It has been hard for those in the life sciences industry to ignore the fact that quality matters (see our prior blog on this topic). Despite the complexities of dealing with quality in the context of a global supply chain and distribution network, now is no time to be caught with your head in the sand.
This month, FDA issued a special report on the Pathway to Global Quality and Safety (the “Report”) calling for a transformation of the way the agency conducts business with respect to global product safety.
Times, They Are A Changin’
- According to the Report: “Just a decade ago, 6 million shipments of FDA-regulated goods passed through the nation’s 300 ports of entry. This year the number will quadruple to 24 million shipments.”
- Earlier this year FDA Commissioner Margaret Hamburg noted that the realities of global economic conditions, as well as innovations in refrigeration, transportation, and communication, have enabled and spurred consolidation and globalization, resulting in a striking rise in imports of FDA-regulated goods.
- Hamburg also cited the pressure on industry to reduce costs and increase productivity; the search for cheaper production and testing locations—across the globe—is not likely to stop anytime soon,
- John M. Taylor, FDA Acting Principal Deputy Commissioner, also commented earlier this year: "[T]he supply chain from manufacturer to consumer has become more and more complex . . . involving a web of re-packagers and redistributors . . . making oversight significantly more difficult.”
- Taylor suggested that with the growth of internet commerce, consumers are able to purchase products more directly, bypassing traditional safeguards.
We Are The World
- The products we use are increasingly global.
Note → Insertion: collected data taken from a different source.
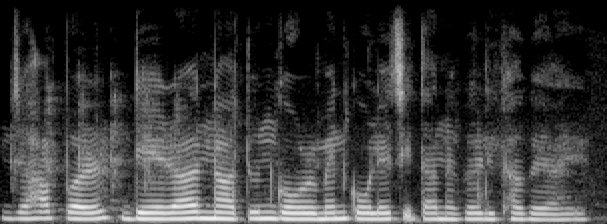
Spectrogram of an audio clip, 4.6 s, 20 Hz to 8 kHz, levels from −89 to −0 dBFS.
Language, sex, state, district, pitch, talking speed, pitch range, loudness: Hindi, female, Arunachal Pradesh, Papum Pare, 215 Hz, 130 wpm, 210-225 Hz, -13 LUFS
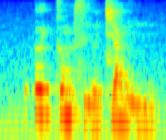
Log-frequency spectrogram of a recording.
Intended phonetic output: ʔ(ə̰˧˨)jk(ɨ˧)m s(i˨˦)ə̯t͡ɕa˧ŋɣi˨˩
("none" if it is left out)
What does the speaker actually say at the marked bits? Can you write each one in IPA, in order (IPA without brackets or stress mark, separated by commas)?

Hamburg has stated it is necessary to work globally in order to protect American consumers.
- FDA has called for working together with health authorities in other countries to establish greater coordination and enforcement of regulatory standards to ensure safety and quality regardless of where a product comes from, and to help build regulatory capacity in those countries that are more resource poor and systems that are still developing.
- According to Taylor, the agency’s aim is to construct a global coalition of regulators and to build capabilities in intelligence gathering and risk analytics, as well as to enhance global information and data sharing, and leverage public and private third parties to more effectively allocate FDA resources based on risk.
Living In America
So what can companies regulated by FDA expect, based on the Report?
- FDA plans to establish a review and audit infrastructure to verify the integrity of the information submitted by industry, members of the public, other third parties to ensure that the agency can take rapid follow-up enforcement measures or actions where needed.
- In order to stay competitive, western economies will increase their productivity, which will lead to more imports and increased pressure to reinvent manufacturing processes.
- “Money, goods, data and people will increasingly and more quickly cross borders.”
- “Manufacturers will adopt new manufacturing processes and emerging technologies in response” to increased demand, limited supply, and an increase in regulatory and public scrutiny.
- “Governments worldwide will increasingly be called upon to mitigate the sometimes negative impacts of globalization on their citizens,” with potential impact on U.S.-based or –regulated companies.
Please contact us for specific advice on how your company can navigate this changing landscape.